Lest we forget : Yet another omission  that Edward Yau must answer for is a lack of follow-up with China to put this ECA in place.  He was too busy travelling the world 59 times in his 60 months term to concentrate on his supposed job here at the so-called Environment Bureau.

From: Professor Anthony Hedley
Sent: 26 July, 2012 16:38
To: Clear the Air
Subject: Re: SCMP Laisee

Things are beginning to move on the NO2 issue in WHO. The medical literature is now replete with studies on health impacts,especially in Maternal and Child Health,with diverse and serious outcomes (leukaemia,congenital heart disease,growth retardation in pregnancy) at levels considerably lower than the

current WHO annual limit.

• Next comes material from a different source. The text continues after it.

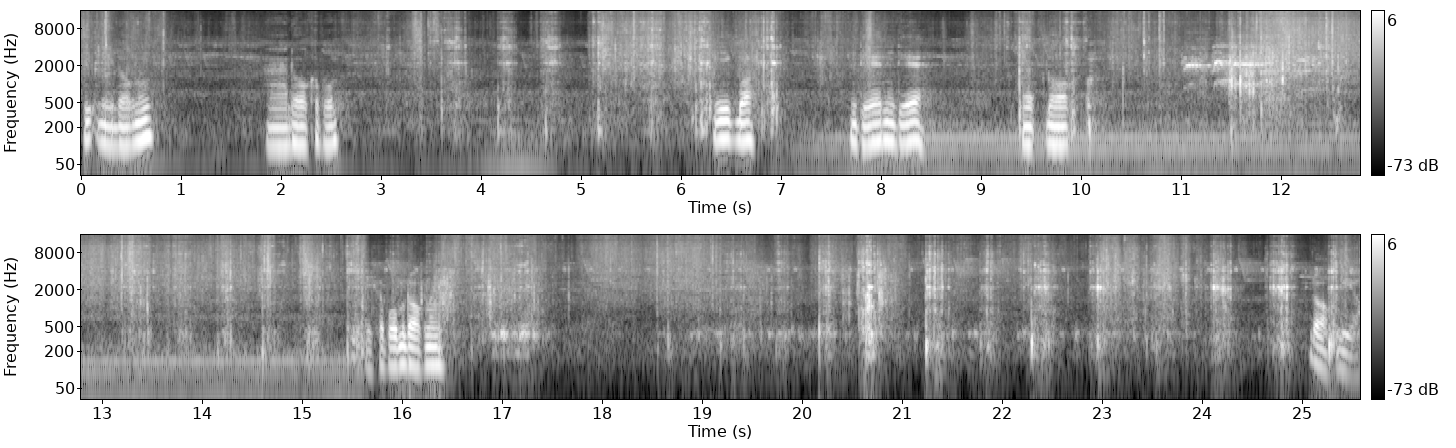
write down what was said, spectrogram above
นี่นี่ดอกนึงหาดอกครับผมนี่อีกบ่นี่เด้นี่เด้หกดอกนี่ครับผมดอกหนึงดอกเดียว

We have also just shown that compliance with the present short term limit (1 hour=200ug/m3) will not achieve the annual limit of 40 in a high pollution environment like HK.So there is a lot to do here.


On Wed, Jul 25, 2012 at 7:36 PM, CTA > wrote: SCMP Laisee

Kids wheezing Down Under – what about those in HK?

Heat warning well and good, but what about the killer air?


Howard Winn
Aug 02, 2012

Good to see that the observatory issued a hot weather warning yesterday. This advised that, to prevent heat stroke, people should avoid prolonged activities outdoors. If you were outside, you should have been wearing a wide-brimmed hat and light-coloured, loose-fitting clothes and staying in shaded areas as much as possible. The observatory’s press statement urged television and radio to issue the warning as soon as possible. However, it is a shame there was no urgency attached to a far bigger threat – the air pollution levels.

The government’s air pollution index had all pollutants as “very high”. Given that these levels haven’t been adjusted since the 1980s, they are way out of date and way below the World Health Organisation (WHO) guidelines. The Environmental Protection Department’s advice for yesterday’s pollution levels was for children, the elderly and people with existing heart or respiratory illnesses to avoid prolonged stays in areas with heavy traffic and to reduce physical exertion in such areas as far as possible.

According to the department’s website, the respirable suspended particulates (RSP) at roadside level in Central between 8am and 6pm yesterday ranged between 23.9 and 171.7 micrograms per cubic metre (mcm). The WHO guidelines stipulate that, over a 24-hour period, a safe level is 50mcm. Above that level, the pollution begins to affect health.

The Hong Kong government’s 24-hour level is 180mcm. So levels of RSP were as much as three times higher than WHO guidelines, and more. Nitrogen dioxide levels were also high, ranging between 173 and 513mcm, more than twice the WHO guidelines of 200mcm per hour – and thus more than twice the levels at which NO2 begins to affect one’s health. The Hedley Environmental index, which can be found at, was off the scale yesterday, with its pointer past the “very dangerous” level.

We also hear from Professor Anthony Hedley at the University of Hong Kong that the medical literature is now replete with studies on health impacts, especially in maternal and child health, with diverse and serious outcomes such as leukaemia, congenital heart disease and growth retardation in pregnancy at levels considerably lower than the current WHO annual limit. He has recently shown that compliance with the present short-term limits for NO2 will not achieve the annual limit of 40mcm in a high-pollution environment like Hong Kong.

The air pollution we are discussing here is roadside pollution, which is created in Hong Kong and can be tackled by a government with political will. The main sources are buses and trucks with old diesel engines.

The government’s disregard for public health in this area is scandalous, particularly for a territory that likes to style itself as Asia’s world city. We await with some interest to see if the new Environment Bureau chief has any intention of doing something about this